    09-26-2014 09:26 AM
  22. KhawarNadeem's Avatar
    LOL, how cute, you're trying to justify your post.


    One antenna issue with one phone: the iPhone 4. It was fixed with the 4s.


    Not a hardware issue.


    Again, one issue, with one phone: the iPhone 5. It was fixed with the 5s.


    Don't forget about the other problems with the 920; Apple might have one problem per phone release, Nokia had multiples.

    And dear god, before you throw down the "Apple fanboy" card, please know that I only like iOS on the iPhone, I hate iPads, I don't much care for OS X, I run Windows 8 on all my PCs, I have a Surface RT, and in addition to an iPhone 3, 3GS, 4, 4s, and a 5s I have had two Lumia 920s, two Lumia 820s, a Lumia 520, and an HTC 8X.
    Of course I was defending my post; are you daft? Your condescending tone speaks volumes about where your brand loyalties lie, though!

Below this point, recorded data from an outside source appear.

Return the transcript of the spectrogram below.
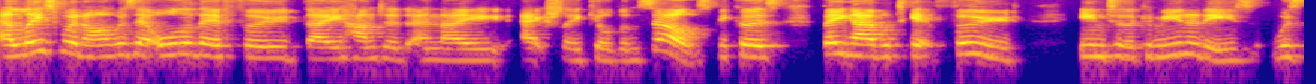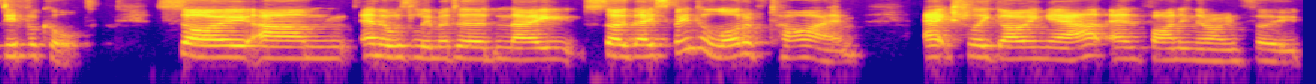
at least when I was there, all of their food they hunted and they actually killed themselves because being able to get food into the communities was difficult. So um, and it was limited, and they so they spent a lot of time actually going out and finding their own food.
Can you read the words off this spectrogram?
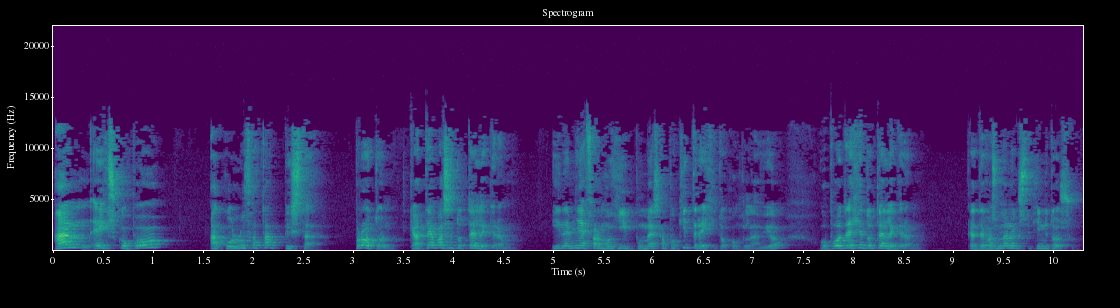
Αν έχεις σκοπό, ακολούθα τα πιστά. Πρώτον, κατέβασε το Telegram. Είναι μια εφαρμογή που μέσα από εκεί τρέχει το κογκλάβιο, οπότε έχει το Telegram. Κατεβασμένο και στο κινητό σου.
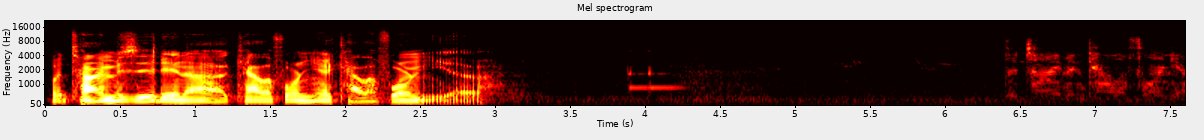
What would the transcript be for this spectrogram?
what time is it in uh California, California? The time in California,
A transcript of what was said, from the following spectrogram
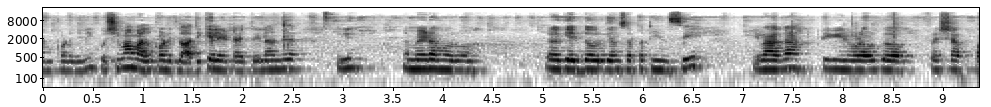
ಅಂದ್ಕೊಂಡಿದ್ದೀನಿ ಖುಷಿಮ ಮಲ್ಕೊಂಡಿದ್ಲು, ಅದಕ್ಕೆ ಲೇಟ್ ಆಯಿತು. ಇಲ್ಲಾಂದರೆ ಇಲ್ಲಿ ನಮ್ಮ ಮೇಡಮ್ ಅವರು ಇವಾಗ ಎದ್ದವ್ರಿಗೆ ಒಂದು ಸ್ವಲ್ಪ ತಿನ್ನಿಸಿ ಇವಾಗ ಟಿ ವಿ ನೋಡೋರ್ಗು ಫ್ರೆಶ್ ಅಪ್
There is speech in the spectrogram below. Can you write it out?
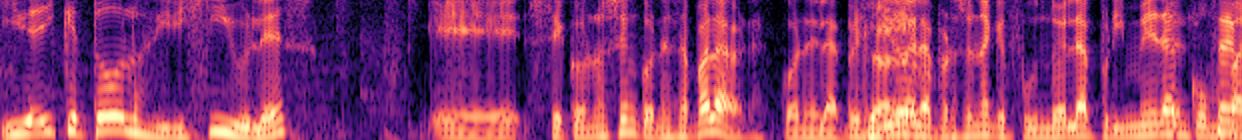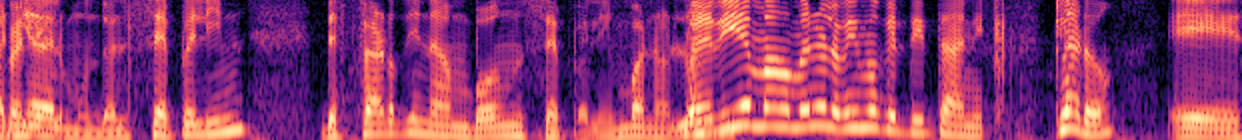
y de ahí que todos los dirigibles eh, se conocen con esa palabra, con el apellido Claro. de la persona que fundó la primera El compañía Zeppelin. del mundo, el Zeppelin de Ferdinand von Zeppelin. Bueno, los- Medía más o menos lo mismo que el Titanic. claro, eh,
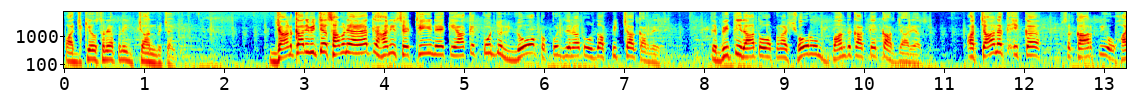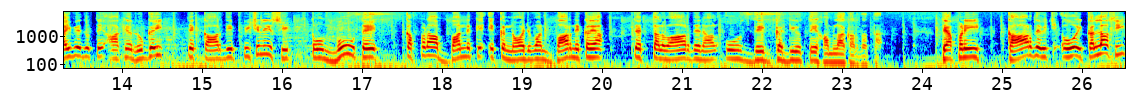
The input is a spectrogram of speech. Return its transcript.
ਭੱਜ ਕੇ ਉਸਨੇ ਆਪਣੀ ਜਾਨ ਬਚਾਈ। ਜਾਣਕਾਰੀ ਵਿੱਚ ਇਹ ਸਾਹਮਣੇ ਆਇਆ ਕਿ ਹਨੀ ਸੇਠੀ ਨੇ ਕਿਹਾ ਕਿ ਕੁਝ ਲੋਕ ਕੁਝ ਦਿਨਾਂ ਤੋਂ ਉਸ ਦਾ ਪਿੱਛਾ ਕਰ ਰਹੇ ਸੀ ਤੇ ਬੀਤੀ ਰਾਤ ਉਹ ਆਪਣਾ ਸ਼ੋਰੂਮ ਬੰਦ ਕਰਕੇ ਘਰ ਜਾ ਰਿਹਾ ਸੀ। ਅਚਾਨਕ ਇੱਕ ਸਕਾਰਪੀਓ ਹਾਈਵੇ ਦੇ ਉੱਤੇ ਆ ਕੇ ਰੁਕ ਗਈ ਤੇ ਕਾਰ ਦੀ ਪਿਛਲੀ ਸੀਟ ਤੋਂ ਮੂੰਹ ਤੇ ਕੱਪੜਾ ਬੰਨ੍ਹ ਕੇ ਇੱਕ ਨੌਜਵਾਨ ਬਾਹਰ ਨਿਕਲਿਆ ਤੇ ਤਲਵਾਰ ਦੇ ਨਾਲ ਉਸ ਦੀ ਗੱਡੀ ਉੱਤੇ ਹਮਲਾ ਕਰ ਦਿੱਤਾ। ਤੇ ਆਪਣੀ ਕਾਰ ਦੇ ਵਿੱਚ ਉਹ ਇਕੱਲਾ ਸੀ।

    Yes, you just made my argument for me. One phone per year and one fault or the other with it, anyway, considering that Apple has more money than God to throw at R&D, that same department that is supposed to help prevent these yearly problems. Considering their always high-and-mighty tone during product announcement presentations, they certainly don't live up to the bold claims. They don't make BAD products, per se, their laptops are gorgeous and the display units are fantastic on their devices, which I really like. But at the same time they're just like any other manufacturer. It doesn't matter if they do have a superior attitude about it.

    I have nothing to add. *shrug*
    09-26-2014 09:56 AM
  23. N_LaRUE's Avatar
    I'm not pretending to be an engineer. I am one. I just wish that wasn't relevant, because I'd prefer my explanations to be compelling on their own, without having to back them up with credentials or authority.
    Sometimes in situations like this it's not a bad idea to let people know where you speak from. :) I don't see engineering so much as authority but more as experience gained. Yes there's lots of schooling and maths but experience of what engineering is outweighs the schooling you do. I have opinions of what an 'engineer' is. I've met some brilliant ones over the years and of course, ones I wouldn't trust with a screwdriver.
    a5cent likes this.
    09-26-2014 10:00 AM
  24. a5cent's Avatar
    According to an Apple spokesperson, the aluminum used in the new iPhone is a custom grade. That means it isn't a standard, off the shelf grade, it's been specifically formulated and treated for the iPhone. It's an anodized aluminum that is tempered for extra strength, and the phone has stainless steel and titanium inserts for added strength.
    I'm always a bit sceptical of what company spokespeople claim, but if Apple is truthful here, then just the fact that they are using a specially formulated alloy and using titanium inserts makes it very hard to believe Apple is "cheaping out" in their material choices.
    09-26-2014 10:03 AM
  25. N_LaRUE's Avatar
    I'm always a bit sceptical of what company spokespeople claim, but if Apple is truthful here, then just the fact that they are using a specially formulated alloy and using titanium inserts makes it very hard to believe Apple is "cheaping out" in their material choices.
    I read an article somewhere stating something similar in regards to the materials being used in the chassis.
    a5cent likes this.
    09-26-2014 10:05 AM
147 ... 3456

Similar Threads

  1. [FREE APP] Split It: A Splitwise client
    By saurabharora90 in forum App Spotlight
    Replies: 2
    Last Post: 09-23-2014, 06:23 AM
  2. Head to head: iPhone 6 Plus vs Lumia 1520 camera samples
    By WindowsCentral.com in forum Windows Central News Discussion
    Replies: 0
    Last Post: 09-22-2014, 04:11 PM
  3. Storyteller app for Windows - why can't I download it?
    By Campater in forum Windows Phone 8.1
    Replies: 0
    Last Post: 09-22-2014, 02:50 PM
  4. Is it possible
    By nenad blazunaj in forum Ask a Question
    Replies: 11
    Last Post: 09-22-2014, 11:09 AM
  5. starts listening when i sit it down
    By WPCentral Question in forum Ask a Question
    Replies: 0
    Last Post: 09-22-2014, 10:06 AM
LINK TO POST COPIED TO CLIPBOARD